They are horrified and perplexed and absolutely recognize they are being gaslighted...

Albeit anecdotal, Cillizza said the email represents, "a telling sign that all is not well in the Democratic party. And that there are a LOT of worried people out there."

Despite serious questions about who should or would be chosen as the replacement Democrat (including the process by which that decision is made), the widespread anxiety about allowing Trump to march back into the White House due to the Democrats' failure to field a strong and reliable candidate could not be shaken by the Biden's campaign concerted efforts to circle the wagons over the weekend and their appeals for voters (not to mention large donors) to stay calm."We need to have as much discipline as emotion," one unnamed senior Democratic official toldNBC News on Saturday. "It's not politically smart for Biden to step down."

Meanwhile—offering a mirrored counterpoint and not to be overshadowed by the NYT's call for Biden to relinquish the Democratic nomination—the Philadelphia Inquirer on Saturday published an editorial of its own, titled "To serve his country, Donald Trump should leave the race," which acknowledged that even as Biden faltered seriously on Thursday night, those arguing the sitting president should be the one to bow out have it backward.

"Yes, Biden had a horrible night," reads the editorial. "He’s 81 and not as sharp as he used to be. But Biden on his worst day remains lightyears better than Trump on his best."

But progressive pushback to such sentiments ranged from unconvinced to outraged.

"I find the 'Joe had a bad debate but he's still much better than Trump' line so offensive," said Regunberg. "No Democrat—literally no Democrat—is saying 'Oh, I'm with Trump now.' We're saying we have better Democratic options to beat Trump, and beating Trump is absolutely essential."

"If Biden refuses to step aside it will not be an act of high principal or strong character," said journalist and Slate columnist Zachary Carter. "He did not just have a bad night. He is not fit for the job and staying in the race would be the worst kind of vanity and betrayal."

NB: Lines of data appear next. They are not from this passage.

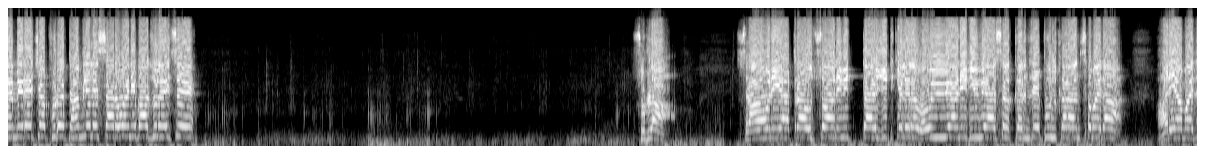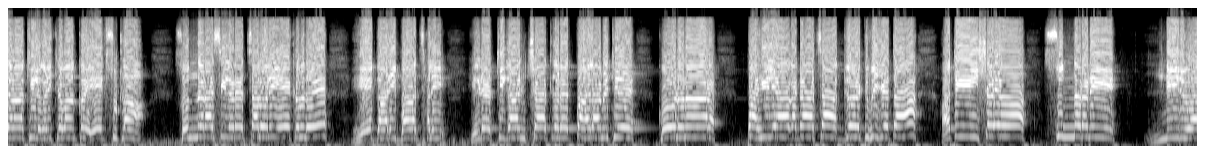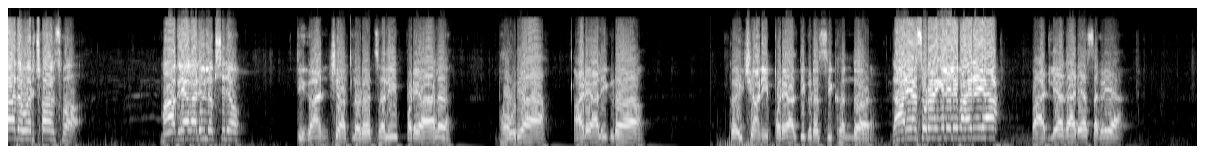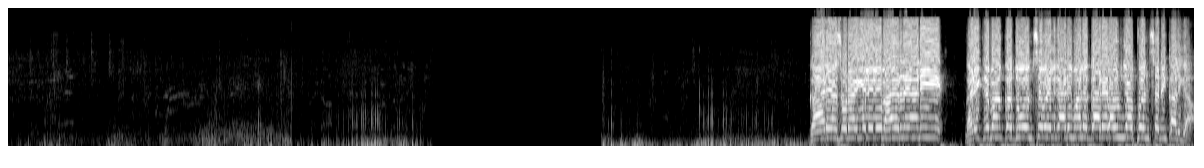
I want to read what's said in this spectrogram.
कॅमेऱ्याच्या पुढे थांबलेले सर्वांनी बाजूला यायचे. सुटला. श्रावणी यात्रा उत्सवानिमित्त आयोजित केलेलं भव्य आणि दिव्य असं करंजे पुलकरांचं मैदान. आणि या मैदानातील गडी क्रमांक एक सुटला. सुंदर अशी लढत चालवली. एक मध्ये एक गाडी बाद झाली. इकडे तिघांच्यात लढत पाहायला मिळते. कोण होणार? पहिल्या गटाचा गट विजेता अतिशय सुंदर आणि निर्वाद वर्चस्व. मागल्या गाडी लक्ष देव. तिघांच्यात लढत झाली पड्याल भवऱ्या आड्याल इकडं कैची आणि पड्याल तिकडं सिखंदर गाड्या सोडा गेलेले बाहेर या. पाडल्या गाड्या सगळ्या. गाड्या सोडा गेलेले बाहेर नाही आणि गाडी क्रमांक दोन सेवेल गाडी मालक गाड्या लावून घ्या पंच निकाल घ्या.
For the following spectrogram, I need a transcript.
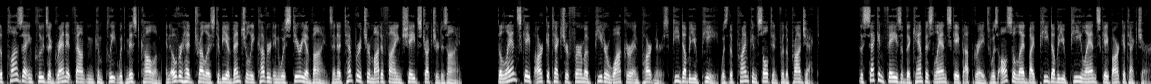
The plaza includes a granite fountain complete with mist column, an overhead trellis to be eventually covered in wisteria vines and a temperature-modifying shade structure design. The landscape architecture firm of Peter Walker and Partners (PWP) was the prime consultant for the project. The second phase of the campus landscape upgrades was also led by PWP Landscape Architecture.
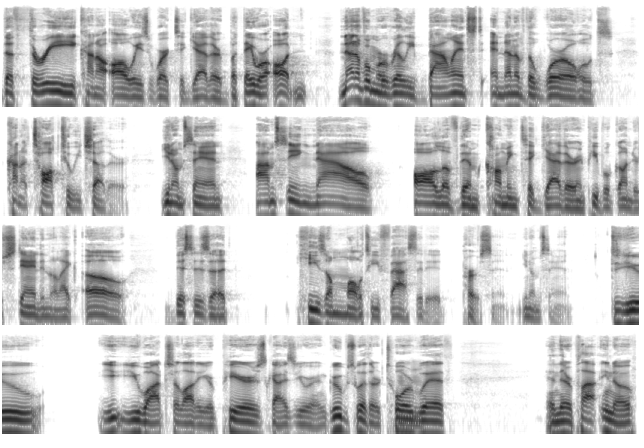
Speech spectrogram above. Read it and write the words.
the three kind of always work together, but they were all none of them were really balanced and none of the worlds kind of talk to each other. You know what I'm saying? I'm seeing now all of them coming together and people understanding they're like, oh, this is a he's a multifaceted person. You know what I'm saying? Do you you you watch a lot of your peers, guys you were in groups with or toured Mm-hmm. with, and they're pla- you know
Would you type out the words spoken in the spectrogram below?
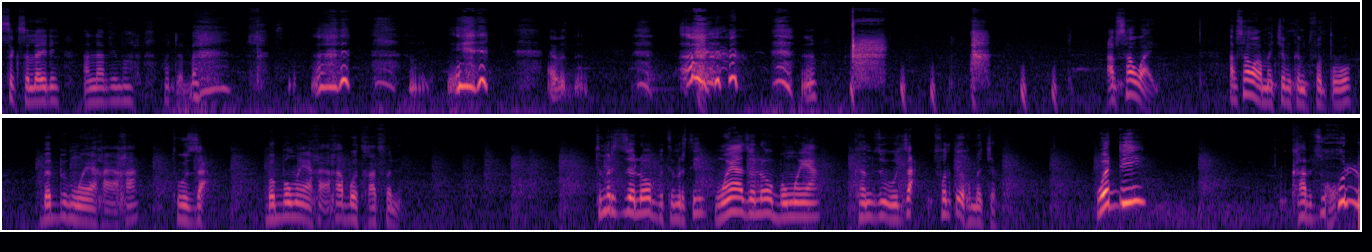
six lady. I ሳዋ እዩ ኣብ ሳዋ መቸም ከም ትፈልጥዎ በቢ ሞያኻ ኢኻ ትውዛዕ። በቢ ሞያኻ ኢኻ ቦትኻ ትፈልጥ። ትምህርቲ ዘለዎ ብትምህርቲ ሞያ ዘለዎ ብሞያ ከምዚ ውዛዕ ትፈልጡ ኢኹም መቸም ወዲ ካብዚ ኩሉ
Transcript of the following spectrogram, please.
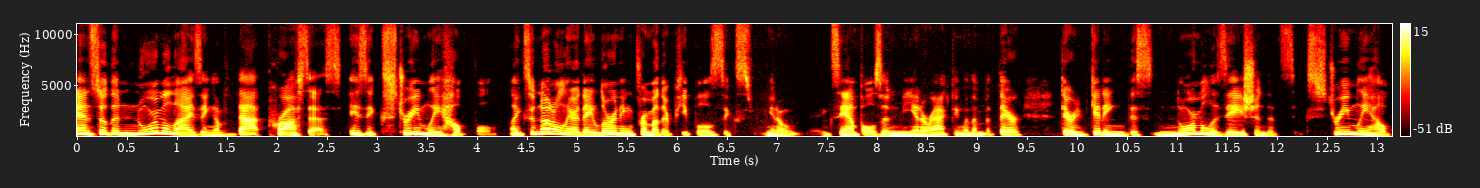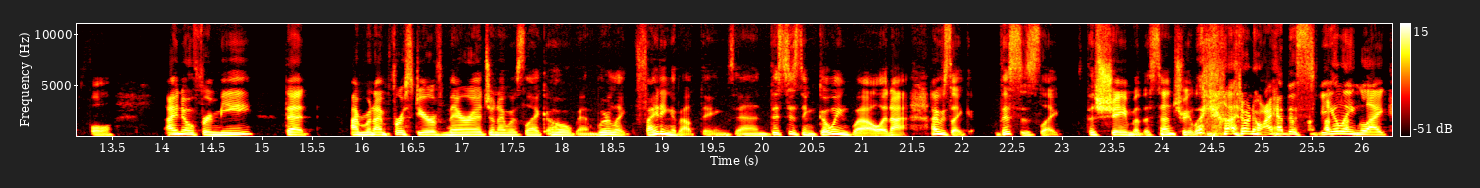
And so the normalizing of that process is extremely helpful. Like, so not only are they learning from other people's, you know, examples and me interacting with them, but they're, they're getting this normalization that's extremely helpful. I know for me that I'm when I'm first year of marriage and I was like, oh man, we're like fighting about things and this isn't going well. And I, I was like, this is like the shame of the century. Like, I don't know. I had this feeling like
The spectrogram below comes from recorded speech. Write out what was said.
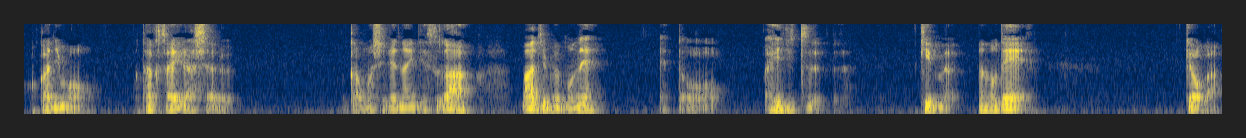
他にもたくさんいらっしゃるかもしれないんですが、まあ自分もね、えっと、平日勤務なので、今日が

Our work is licensed under Creative Commons (CC BY-NC-ND 3.0). Feel free to republish and share widely.